• Problem: With pictures left out, output exactly the lines of the listing below from the line that has "Check the spectrogram" to the line that has "Expected phones: AH", both lines kept.

• Supplied data:

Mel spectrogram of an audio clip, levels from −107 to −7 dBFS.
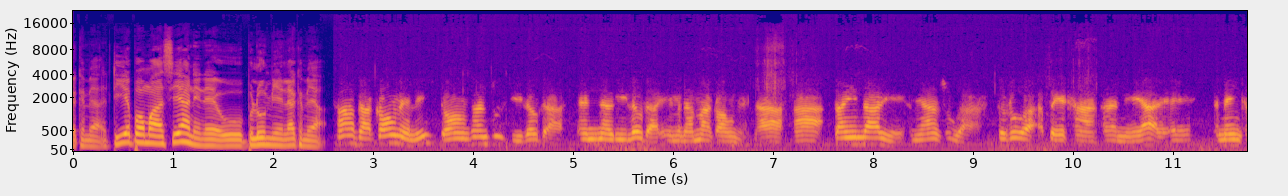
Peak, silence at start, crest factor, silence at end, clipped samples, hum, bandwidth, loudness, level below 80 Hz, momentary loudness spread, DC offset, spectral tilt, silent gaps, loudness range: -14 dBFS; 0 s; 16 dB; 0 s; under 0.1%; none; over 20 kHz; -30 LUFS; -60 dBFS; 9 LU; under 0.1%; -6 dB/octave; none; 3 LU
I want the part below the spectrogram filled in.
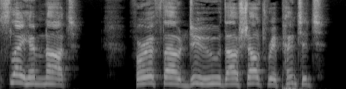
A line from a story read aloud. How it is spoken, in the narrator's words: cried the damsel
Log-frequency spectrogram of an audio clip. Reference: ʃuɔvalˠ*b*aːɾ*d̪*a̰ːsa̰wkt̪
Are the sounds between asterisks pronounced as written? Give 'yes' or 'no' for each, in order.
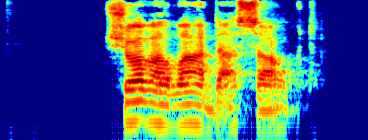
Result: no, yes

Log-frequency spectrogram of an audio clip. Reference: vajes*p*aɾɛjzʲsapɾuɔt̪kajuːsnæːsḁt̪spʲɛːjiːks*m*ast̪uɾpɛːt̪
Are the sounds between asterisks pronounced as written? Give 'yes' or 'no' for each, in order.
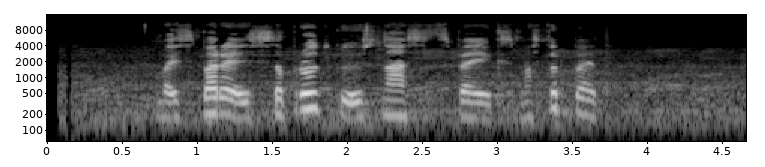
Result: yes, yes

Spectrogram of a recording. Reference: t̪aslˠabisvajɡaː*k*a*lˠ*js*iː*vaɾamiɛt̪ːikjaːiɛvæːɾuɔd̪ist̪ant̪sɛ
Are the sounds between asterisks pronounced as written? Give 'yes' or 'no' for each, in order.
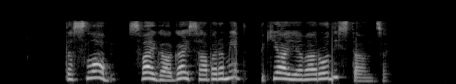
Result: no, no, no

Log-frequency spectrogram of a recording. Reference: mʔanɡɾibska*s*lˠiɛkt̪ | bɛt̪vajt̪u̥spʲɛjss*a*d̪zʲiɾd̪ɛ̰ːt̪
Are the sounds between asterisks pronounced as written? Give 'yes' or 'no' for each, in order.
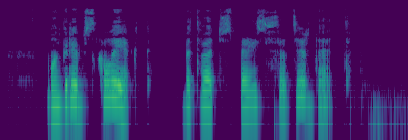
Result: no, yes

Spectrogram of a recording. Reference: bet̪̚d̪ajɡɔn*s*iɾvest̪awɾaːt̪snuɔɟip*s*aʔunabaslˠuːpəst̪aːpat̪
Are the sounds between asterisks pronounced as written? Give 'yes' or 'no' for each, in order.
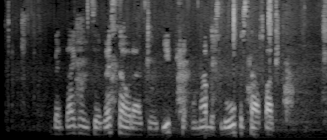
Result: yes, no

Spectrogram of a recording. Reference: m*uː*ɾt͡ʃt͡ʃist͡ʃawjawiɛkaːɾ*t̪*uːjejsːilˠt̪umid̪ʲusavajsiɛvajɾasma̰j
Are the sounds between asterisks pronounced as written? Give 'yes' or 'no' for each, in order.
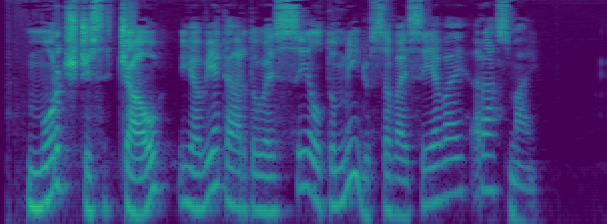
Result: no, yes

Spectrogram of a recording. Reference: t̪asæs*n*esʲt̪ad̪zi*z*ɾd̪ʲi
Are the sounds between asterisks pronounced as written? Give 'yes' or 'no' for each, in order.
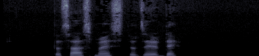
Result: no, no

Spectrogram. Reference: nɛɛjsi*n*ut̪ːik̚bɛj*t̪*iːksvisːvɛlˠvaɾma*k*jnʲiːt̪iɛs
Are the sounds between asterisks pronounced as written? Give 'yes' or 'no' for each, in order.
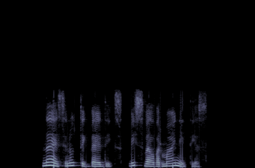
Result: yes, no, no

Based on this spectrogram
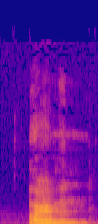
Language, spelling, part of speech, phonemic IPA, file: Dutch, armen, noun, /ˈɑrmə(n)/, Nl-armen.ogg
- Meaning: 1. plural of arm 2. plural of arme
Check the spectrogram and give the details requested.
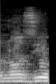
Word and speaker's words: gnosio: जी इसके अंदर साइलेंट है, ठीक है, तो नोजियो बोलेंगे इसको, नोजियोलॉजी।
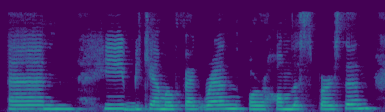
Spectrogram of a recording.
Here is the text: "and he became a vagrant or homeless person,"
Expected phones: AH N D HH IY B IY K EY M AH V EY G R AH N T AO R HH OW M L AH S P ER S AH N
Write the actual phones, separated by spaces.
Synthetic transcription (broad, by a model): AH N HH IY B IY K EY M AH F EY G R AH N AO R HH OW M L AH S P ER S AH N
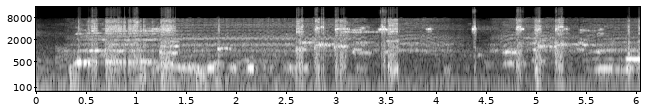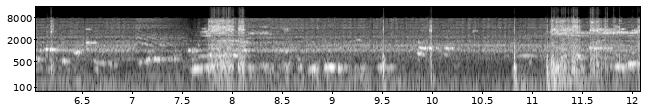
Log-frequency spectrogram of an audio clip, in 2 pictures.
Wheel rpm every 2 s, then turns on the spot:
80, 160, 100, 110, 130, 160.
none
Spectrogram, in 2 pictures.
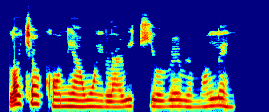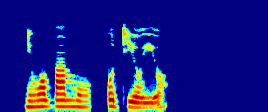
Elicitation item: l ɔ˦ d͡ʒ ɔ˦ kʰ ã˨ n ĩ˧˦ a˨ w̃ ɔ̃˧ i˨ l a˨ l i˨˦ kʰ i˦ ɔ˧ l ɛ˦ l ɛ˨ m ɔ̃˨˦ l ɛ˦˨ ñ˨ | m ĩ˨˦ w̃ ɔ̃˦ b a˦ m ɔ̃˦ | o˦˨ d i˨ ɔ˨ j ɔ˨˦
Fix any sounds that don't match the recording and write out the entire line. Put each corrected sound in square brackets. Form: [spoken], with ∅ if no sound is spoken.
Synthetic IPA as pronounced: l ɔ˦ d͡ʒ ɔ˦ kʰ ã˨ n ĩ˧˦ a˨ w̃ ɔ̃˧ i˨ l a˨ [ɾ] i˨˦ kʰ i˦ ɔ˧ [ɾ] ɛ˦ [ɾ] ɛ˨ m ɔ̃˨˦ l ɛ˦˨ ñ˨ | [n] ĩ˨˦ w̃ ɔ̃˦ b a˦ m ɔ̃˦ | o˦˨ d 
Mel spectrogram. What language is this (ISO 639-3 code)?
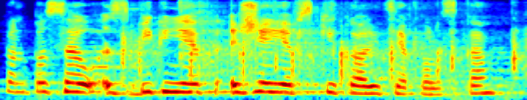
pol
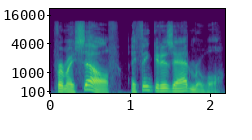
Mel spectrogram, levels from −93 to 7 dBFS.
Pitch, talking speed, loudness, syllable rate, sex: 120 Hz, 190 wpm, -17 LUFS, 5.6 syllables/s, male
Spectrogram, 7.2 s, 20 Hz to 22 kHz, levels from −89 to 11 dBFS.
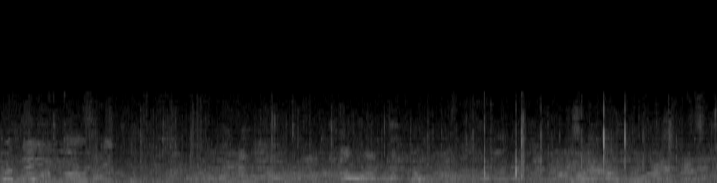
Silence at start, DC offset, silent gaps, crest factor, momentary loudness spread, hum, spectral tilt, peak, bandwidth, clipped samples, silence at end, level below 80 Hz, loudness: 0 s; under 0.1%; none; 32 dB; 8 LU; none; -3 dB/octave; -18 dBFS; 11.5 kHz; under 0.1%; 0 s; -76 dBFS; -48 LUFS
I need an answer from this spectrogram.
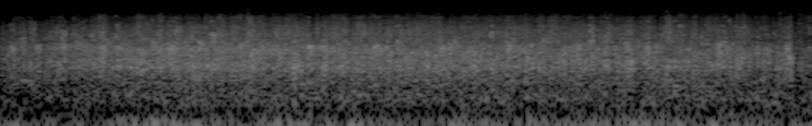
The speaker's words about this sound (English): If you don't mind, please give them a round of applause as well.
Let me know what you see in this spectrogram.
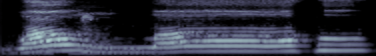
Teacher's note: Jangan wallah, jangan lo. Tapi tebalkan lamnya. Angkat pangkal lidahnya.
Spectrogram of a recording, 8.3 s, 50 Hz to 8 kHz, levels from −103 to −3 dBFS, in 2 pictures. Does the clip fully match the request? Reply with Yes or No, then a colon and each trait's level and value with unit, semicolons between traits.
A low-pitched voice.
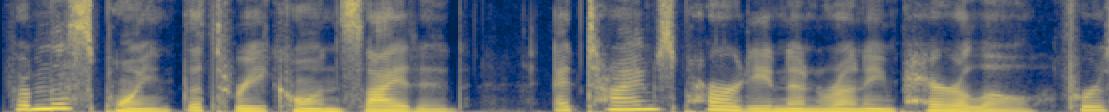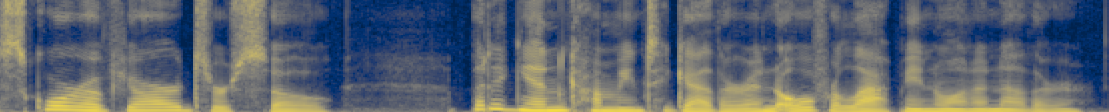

• Answer space:
Check the spectrogram and give the details requested.
Word and speaker's words: gnosio: जी इसके अंदर साइलेंट है, ठीक है, तो नोजियो बोलेंगे इसको, नोजियोलॉजी।
Spectrogram of a recording.
Here is the text: "and he became a vagrant or homeless person,"
Expected phones: AH N D HH IY B IY K EY M AH V EY G R AH N T AO R HH OW M L AH S P ER S AH N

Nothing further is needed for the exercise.